One of the most colourful animals on the planet, poison dart frogs are a real rainbow of shades, hues and tints. And though these little guys look cute, don’t take them for granted – they’re called poison dart frogs for a reason: they’re among the world’s most toxic animals! Poison dart frogs are a unique bunch among the frog family, and we’ll learn all about them below.
How to identify a poison dart frog
The first thing you’ll notice about poison dart frogs is their incredible array of colours. You can find yellow, copper, gold, red, blue, green, black and even combinations of these colours. Their vivid appearance is more than just for show though – they use these bold colours to warn predators of how dangerous they can be. This is a defence mechanism with a fancy-sounding name: aposematic colouration. And these colourful warnings are there for good reason: the poison that some poison dart frogs store in their skin can paralyse, or even kill, a predator.
So how else can you identify a poison dart frog? Well, despite their toxic potential, they’re very small in stature, usually growing to just one to two inches long. They’re also diurnal, so they’re awake during the day; this is quite unusual since most other frogs are nocturnal.
As for where they live, poison dart frogs are usually found in the tropical rainforests of Central and South America. They mostly live on land, but some like to call their home high up in trees.
When it comes to what they like to eat, poison dart frogs are insectivores, so their favourite food consists of things like ants and other small insects, which they find on forest floors. It’s been said that the toxins in their skin relate to the kinds, and the amount, of insects that they eat!

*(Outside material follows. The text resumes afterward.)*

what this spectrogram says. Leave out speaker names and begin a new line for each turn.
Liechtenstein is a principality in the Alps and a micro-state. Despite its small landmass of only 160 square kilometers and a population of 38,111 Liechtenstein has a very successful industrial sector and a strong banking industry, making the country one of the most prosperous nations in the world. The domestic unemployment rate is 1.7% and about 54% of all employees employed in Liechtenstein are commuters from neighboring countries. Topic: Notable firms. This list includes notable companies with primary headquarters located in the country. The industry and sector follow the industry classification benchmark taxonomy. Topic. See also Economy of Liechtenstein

What does the poison dart frog lifecycle look like?
You might think that poison dart frogs follow the lifecycle of any other frog. Sure, there are similarities, but poison dart frogs go on a pretty incredible adventure before they become actual frogs. Let’s take a look at the process:
- A poison dart frog’s life begins when an adult female lays her eggs on the ground. This is different from other types of frogs, who will usually lay their eggs in or near water

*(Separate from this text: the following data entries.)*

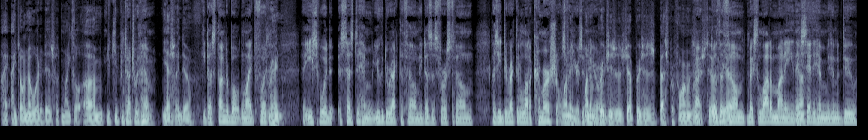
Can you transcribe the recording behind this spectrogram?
I, I don't know what it is with Michael. Um, you keep in touch with him? Yes, I do. He does Thunderbolt and Lightfoot. Right. Eastwood says to him, "You could direct the film." He does his first film because he directed a lot of commercials one for of, years in one New of York. Bridges is Jeff Bridges' best performances right. too. Does the yeah. film makes a lot of money? They Yeah. say to him, he's going to do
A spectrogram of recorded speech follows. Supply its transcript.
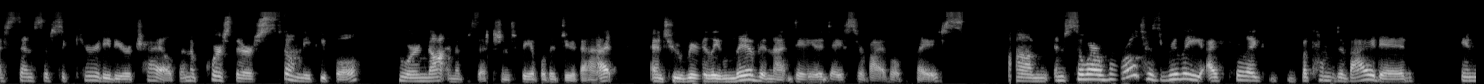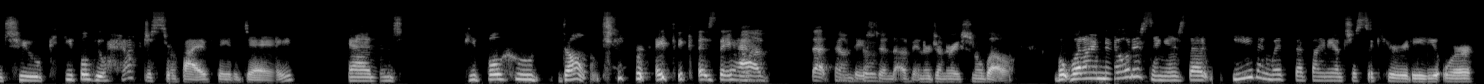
a sense of security to your child, and of course there are so many people who are not in a position to be able to do that and to really live in that day-to-day survival place. Um, and so our world has really, I feel like, become divided into people who have to survive day to day and people who don't, right? Because they have that foundation of intergenerational wealth. But what I'm noticing is that even with the financial security or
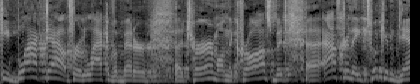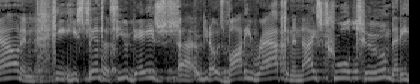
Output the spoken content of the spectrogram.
he blacked out, for lack of a better uh, term, on the cross. But uh, after they took him down and he, he spent a few days, uh, you know, his body wrapped in a nice, cool tomb that he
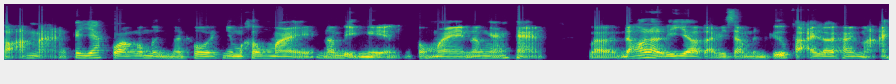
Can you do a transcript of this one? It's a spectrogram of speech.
thỏa mãn cái giác quan của mình mà thôi. Nhưng mà không may nó bị nghiện, không may nó ngắn hạn. Và đó là lý do tại vì sao mình cứ phải lôi hoay mãi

- Once the eggs have been laid, the male fertilises them. Things get different again because instead of the male taking off after fertilisation and the female becoming the protector, it’s the other way round!
- The father then remains with the eggs until they hatch. At this point, the mother returns and the tadpoles wiggle their way onto their mother’s back
- The mother and the tadpoles then venture off to find a safe place where they can begin the process of metamorphosis. This safe place takes the form of a bromeliad, a colourful tropical plant that has the ability to hold rainwater in its leaves. In other words, they make the perfect spot for tadpoles to stay in over the next 6 – 8 weeks.
- During this time, the tadpoles feed on mosquitoes, larvae and unfertilised eggs the mother brings them. They also grow legs, and their tails disappear. When this happens, they’re ready to make their way back to the jungle floor
- At this point, they’ve become full-fledged frogs and are ready to start their lives properly!
So just to recap: they’re protected by their dads, carried on the backs of their mums, and stay in a pool of water contained in a bromeliad plant. In comparison, other frogs simply keep their eggs in ponds, lakes or streams and stay there the whole time.
Where to see poison dart frogs at Blue Planet Aquarium
Want to see these amazing creatures for yourself? All our visitors can come see them at our Frog Zone exhibit, where along with the poison dart frog, you can find some other venomous beasties, including the the Social Spider, the Goliath Birdeater, and the Giant Spiny Assassin Bug!
Fear not though: we control the diets of our poison dart frog so they’re not actually poisonous and pose no threat to any of our visitors!
Fun facts about the poison dart frog
- Where does the dart part of their name come from? It’s due to Native Americans and other indigenous cultures coating the tips of their blow darts before hunting
- They’re known to be very dominant animals. Many males fight for the most prominent spots in tree canopies before carrying out their mating call, while females will fight over the best nests
- Because they’re poisonous, they only have one natural predator which is the very cool-sounding fire-bellied snake, a species of snake that has developed a resistance to their venom
- The average lifespan for poison dart frogs in the wild is anywhere from 3 to 15 years
- The poison on their skin is never used to hunt with. When it’s feeding time, they slurp up unsuspecting insects using their tongue instead
- Their poison can be stored for years because these toxins are slow to weaken – this is why arrows and darts soaked in them can remain deadly for over two years
Had fun learning all about the Poison Dart Frog? You can find plenty of other exciting stuff about our animals here – and to say hi to them in person, why not hop over to our Getting Here page for information on how to find us?
What do they eat?
Humid, tropical forest
Where are we?
Central and South America